'The idea is not to get in a fight with CMS'

Thursday, September 15, 2011

WASHINGTON - A new name popped onto the competitive bidding radar screen during CMS's Open Door Forum last month.

That's when Drew Saelens of Applied Policy asked agency officials when they would be announcing Round 2 information. What's Applied Policy? Saelens' boss, CEO Jim Scott, spoke with HME News about the company's interest in competitive bidding and why it believes the industry needs to play nice with CMS if it wants to get the program revised.

HME News: What does your firm do?

Jim Scott: We do health policy and reimbursement consulting. We mostly work on helping other associations, nonprofits and suppliers navigate CMS and stay on top of health reform information with a bias toward action--not just that these things are happening but what can you do to distinguish yourselves from the competition? We act to some extent as a translator and we really try to get behind the reasons why CMS is doing something. I think that once you get behind those reasons and figure out what CMS's motivation is, you can start to address those issues and provide constructive input.

HME: Why is your firm interested in competitive bidding?

Scott: We represent some suppliers in the DME space. And there's sort of a theme for Medicare to acquire the items and services at the best price for their beneficiaries. 

HME: What do you think of competitive bidding?

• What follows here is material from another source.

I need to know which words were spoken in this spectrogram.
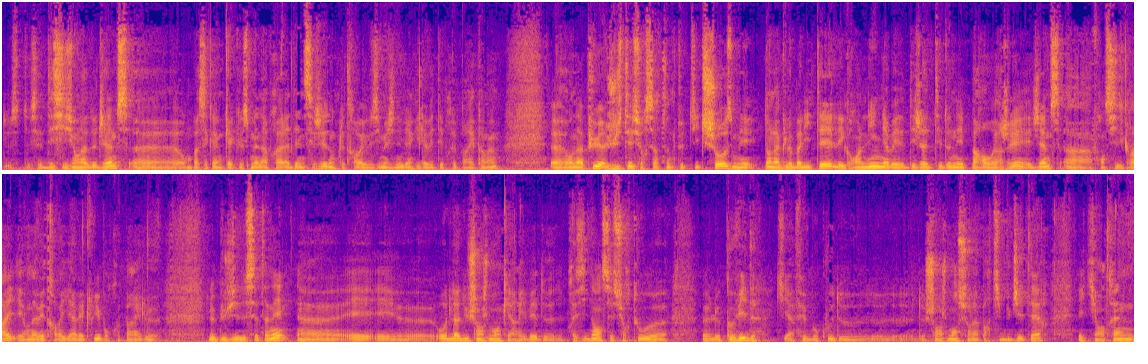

Scott: To some extent I think CMS is trying to do the best job that it can. I think that there are some statutory constraints. But it would really be wonderful if there was a more constant stream (of information.) There was the Program Advisory Oversight Committee last April and then it was pretty much silent as these suppliers are trying to plan, and for lots of them, it's whether or not they can stay in business.

HME: What do you think the industry's strategy should be regarding competitive bidding?

Scott: I think the opportunity for suppliers is to work though their associations and work together. The more they can work together, the more influence they'll have if they can achieve consensus about what direction the policy should take. I think that there's opportunity to work together to find a win-win solution. The idea is not to get in a fight with CMS--in general, we've found that when you have a good point, CMS isn't resistant to considering it. So it's just a matter of presenting it in a way that doesn't start off as confrontational.